 Hypothesis
  result observed is not compatible with Null
 Hypothesis
  it is unprobable to obtain a result like
 the one observed if Null Hypothesis would be true
  It is unprobable ( unlikely) that the
 result observed would be due to random
  “P” is minor 0,05 ( p<0.05 )

Definition
of “p” value
 probability
 to accept “Alternative hypothesis” as being true, when the true hypothesis
 could be “null hypothesis”
 To
 accept/reject a hypothesis has a riskt what we quantify as p value
 The smaller
 the p value, the greater the statistical significance/the more secure is the
 alternative hypothesis

Interpretation
of “p”<0.05
 we have a security of 95% of alternative
 hypothesis being true

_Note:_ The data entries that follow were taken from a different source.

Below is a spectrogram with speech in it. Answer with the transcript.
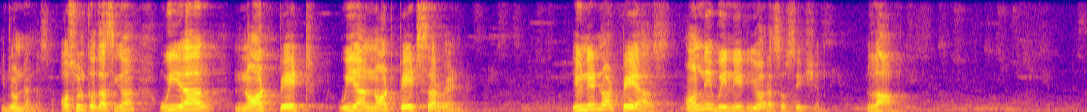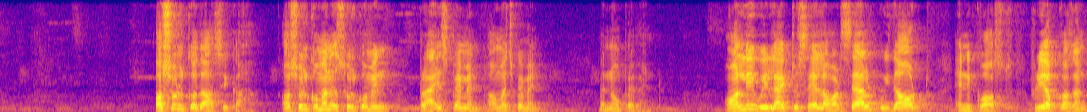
You don't understand. Asulka dasika, we are not paid, we are not paid servant. You need not pay us. Only we need your association. Love. Asulka dasika. Asulka means sulka means price payment. How much payment? But no payment. Only we like to sell ourselves without any cost, free of cost. And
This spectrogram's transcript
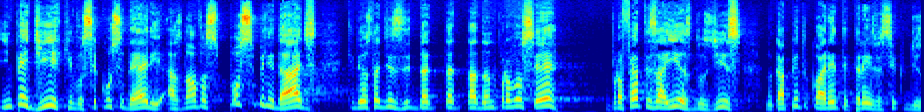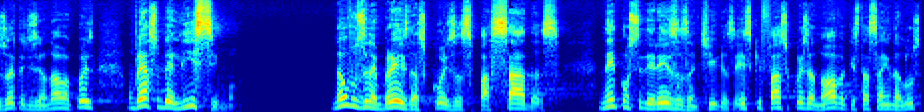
impedir que você considere as novas possibilidades que Deus está tá, tá, tá dando para você. O profeta Isaías nos diz, no capítulo 43, versículo 18 a 19, uma coisa, um verso belíssimo. Não vos lembreis das coisas passadas, nem considereis as antigas. Eis que faço coisa nova que está saindo à luz.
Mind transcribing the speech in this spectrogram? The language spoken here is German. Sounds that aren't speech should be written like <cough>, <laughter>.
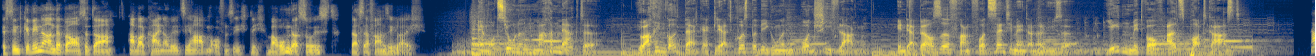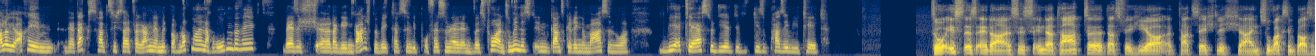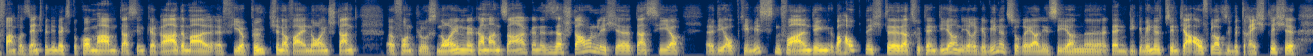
Es sind Gewinne an der Börse da, aber keiner will sie haben offensichtlich. Warum das so ist, das erfahren Sie gleich. Emotionen machen Märkte. Joachim Goldberg erklärt Kursbewegungen und Schieflagen in der Börse Frankfurt Sentiment Analyse. Jeden Mittwoch als Podcast. Hallo Joachim, der DAX hat sich seit vergangenen Mittwoch nochmal nach oben bewegt. Wer sich äh, dagegen gar nicht bewegt hat, sind die professionellen Investoren, zumindest in ganz geringem Maße nur. Wie erklärst du dir die, diese Passivität? So ist es, Edda. Es ist in der Tat, äh, dass wir hier äh, tatsächlich einen Zuwachs im Börse Frankfurt Sentiment Index bekommen haben. Das sind gerade mal äh, vier Pünktchen auf einen neuen Stand von plus neun, kann man sagen. Es ist erstaunlich, dass hier äh, die Optimisten vor allen Dingen überhaupt nicht äh, dazu tendieren, ihre Gewinne zu realisieren. Äh, denn die Gewinne sind ja aufgelaufen, sie beträchtlich.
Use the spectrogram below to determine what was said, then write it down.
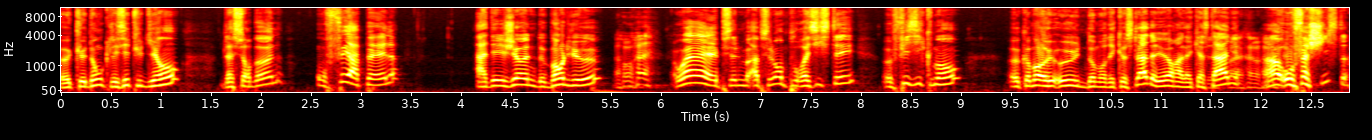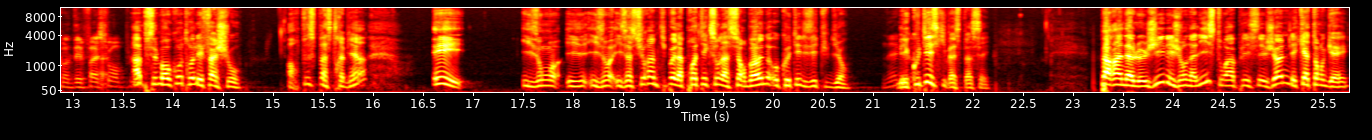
euh, que donc les étudiants de la Sorbonne ont fait appel à des jeunes de banlieue Ah ouais? Ouais, absolument, absolument pour résister euh, physiquement. euh, comment eux, eux, ils ne demandaient que cela d'ailleurs à la castagne, Ouais, ouais. hein, aux fascistes, Contre des fachos en plus. absolument contre les fachos. Alors tout se passe très bien et ils ont ils, ils ont ils assuraient un petit peu la protection de la Sorbonne aux côtés des étudiants. Mais écoutez ce qui va se passer. Par analogie, les journalistes ont appelé ces jeunes les Katangais,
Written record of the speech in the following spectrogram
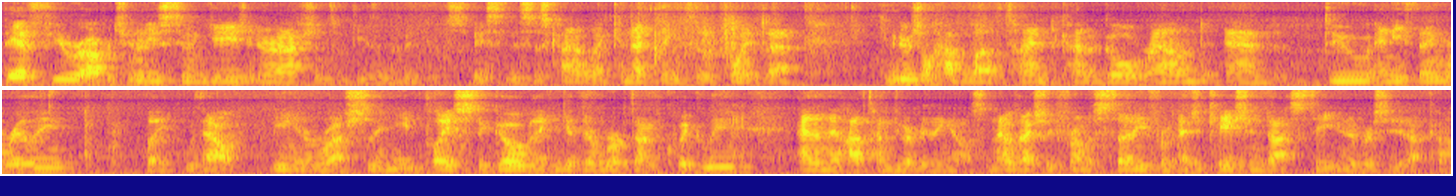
they have fewer opportunities to engage in interactions with these individuals. Basically, this is kind of like connecting to the point that commuters don't have a lot of time to kind of go around and do anything really, like without being in a rush. So they need a place to go where they can get their work done quickly and then they'll have time to do everything else. And that was actually from a study from education.stateuniversity.com.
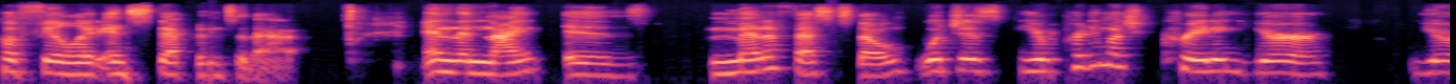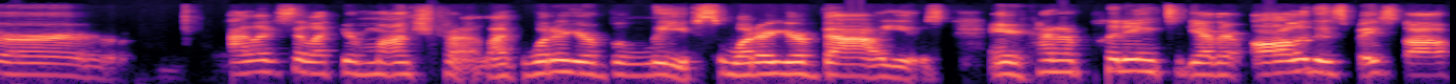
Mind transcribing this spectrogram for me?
fulfill it and step into that. And the ninth is manifesto, which is you're pretty much creating your your I like to say like your mantra, like what are your beliefs, what are your values, and you're kind of putting together all of this based off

Interpretation of “p” value<0.01
 we have a
 security of 99% of alternative hypothesis being true

Interpretation of a small “p” value
 the smaller
 the “p” value is, the greater is the statistical significance of the result of
 the study

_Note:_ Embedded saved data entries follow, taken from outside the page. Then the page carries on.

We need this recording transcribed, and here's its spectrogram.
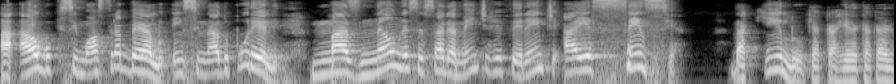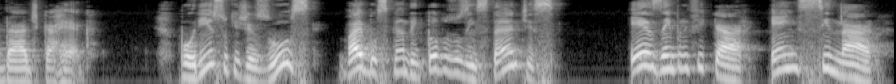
a algo que se mostra belo, ensinado por ele, mas não necessariamente referente à essência daquilo que a, carreira, que a caridade carrega. Por isso que Jesus vai buscando em todos os instantes exemplificar, ensinar,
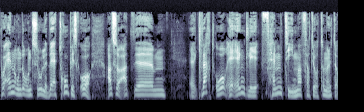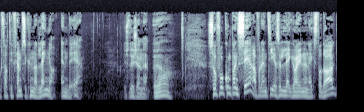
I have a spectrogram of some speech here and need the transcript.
På en runde rundt solen. Det er et tropisk år. Altså at eh, eh, hvert år er egentlig 5 timer, 48 minutter og 45 sekunder lenger enn det er. Hvis du skjønner. Ja. Så for å kompensere for den tida, så legger man inn en ekstra dag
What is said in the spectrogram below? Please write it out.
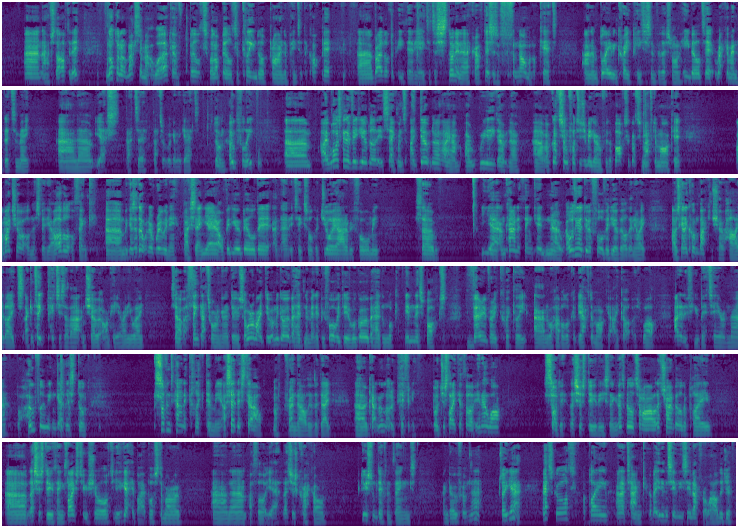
and I've started it. not done a massive amount of work. I've built, well not built, I've cleaned up, primed and painted the cockpit. Uh, but I love the P-38. It's a stunning aircraft. This is a phenomenal kit and I'm blaming Craig Peterson for this one. He built it, recommended it to me, and um, yes, that's it. That's what we're going to get done. Hopefully, um, I was going to video build it in segments. I don't know if I am. I really don't know. Um, I've got some footage of me going through the box. I've got some aftermarket. I might show it on this video. I'll have a little think um, because I don't want to ruin it by saying, yeah, I'll video build it and then it takes all the joy out of it for me. So yeah, I'm kind of thinking, no. I wasn't going to do a full video build anyway. I was going to come back and show highlights. I can take pictures of that and show it on here anyway. So I think that's what I'm going to do. So what I might do, when we go overhead in a minute, before we do, we'll go overhead and look in this box very, very quickly and we'll have a look at the aftermarket I got as well. Added a few bits here and there, but hopefully we can get this done. Something's kind of clicked in me. I said this to Al, my friend Al, the other day. Uh, kind of not an epiphany, but just like I thought, you know what? Soddy, let's just do these things. Let's build tomorrow. Let's try and build a plane. Uh, let's just do things. Life's too short. You could get hit by a bus tomorrow. And um, I thought, yeah, let's just crack on, do some different things, and go from there. So yeah, escort, a plane, and a tank. I bet you didn't see, see that for a while, did you?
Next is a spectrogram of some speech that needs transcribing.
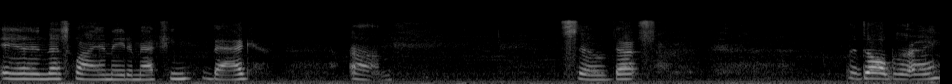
and that's why I made a matching bag. Um, so that's the doll beret.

Interpretation of “p” value>0.05
 random can
 not be excluded as the cause of the association between 2 variables, that is,
 we can not reject Null hypothesis
 that says
 that both variables are not associated

What does
statistical significance depend on?
 magnitude
 of the difference (the larger the
 difference, the higher the statistical significance), size of the sample (the
 larger the size, the higher the statistical significance)

What is the
relation between “magnitude of the difference” and “statistical
significance”
 the larger
 is the difference in the result observed at both groups we are studying, the
 easier is to demonstrate statistical
 significance

What is the relation between “size of the
sample” and “statistical significance”?
 the larger
 the size of the sample, the easier is to detect differences in the result
 obtained in both groups we are studying, that is, the easier is to detect
 statistical significance in the result of our study

Types of
error in association between variables
 False
 positive, False negative

Definition
of error Type I ( false positive)
 This means
 that we say that “it exists a relation between 2 variables”, but that is
 false
 We make
 this error when we reject Null Hypothesis and we are wrong
 we accept
 Alternative Hypothesis but we are wrong.
 Example: We
 make a study and our results show us that there is a relation between
 sweets and
 dental decay found at children. But at this particular case, we are wrong

Definition
of error Type II ( false negative)
 This means
 that we say that “it does not exist a relation between 2 variables”, but we
 are wrong
 We make
 this error when we accept Null Hypothesis as real, but it is false.
 we accept
 Null Hypothesis but we are wrong
 Example: We
 make a study and our results show us that there is not a relation
 between
 bad oral
 hygiene and periodontitis found on adults. But in this particular case, we
 are
 wrong

Definition
of random error. Examples
 To happen
 by chance
 Ex.: one
 person could have a cancer by random: he is not exposed to risk factors, he
 is not genetically predisposed, he has not family history related to that
 disease…but cancer just happens.

biological
variability. example
 In the
 sample that we have chosen out of the general population, there exist a
 certain biological characteristic
 that could influence the result of the study.
 Ex.: a
 sample of people receiving an antihypertensive treatment have responded very
 well because they had a previous excellent condition of their vascular system
 (arteries and veins), and not only because the medicine we have given to them
 has such a fantastic effect to reduce hypertension.

misleading
error. example
 Misleading
 error (sesgo): in the study we are carrying out we introduce a condition in the observers or in the method of study
 we are using , that will alter the result of the study, thus , giving us a
 wrong information (false result)
 Ex.: If we
 want to diagnose dental decay in children, through the method of detecting a
 “white spot” on the enamel of teeth, and we are using an observer who has
 visual deficit , we are introducing a misleading error in the study.

confusion
variable. example
 Variables that can affect the result of the
 study, but they are not the main cause of the result observed.
 Ex.:poor
 oral hygiene can be a confusion variable when we study periodontitis, where
 the main cause of the disease are the bacteria of the mouth ( and not the
 lack of dental hygiene ).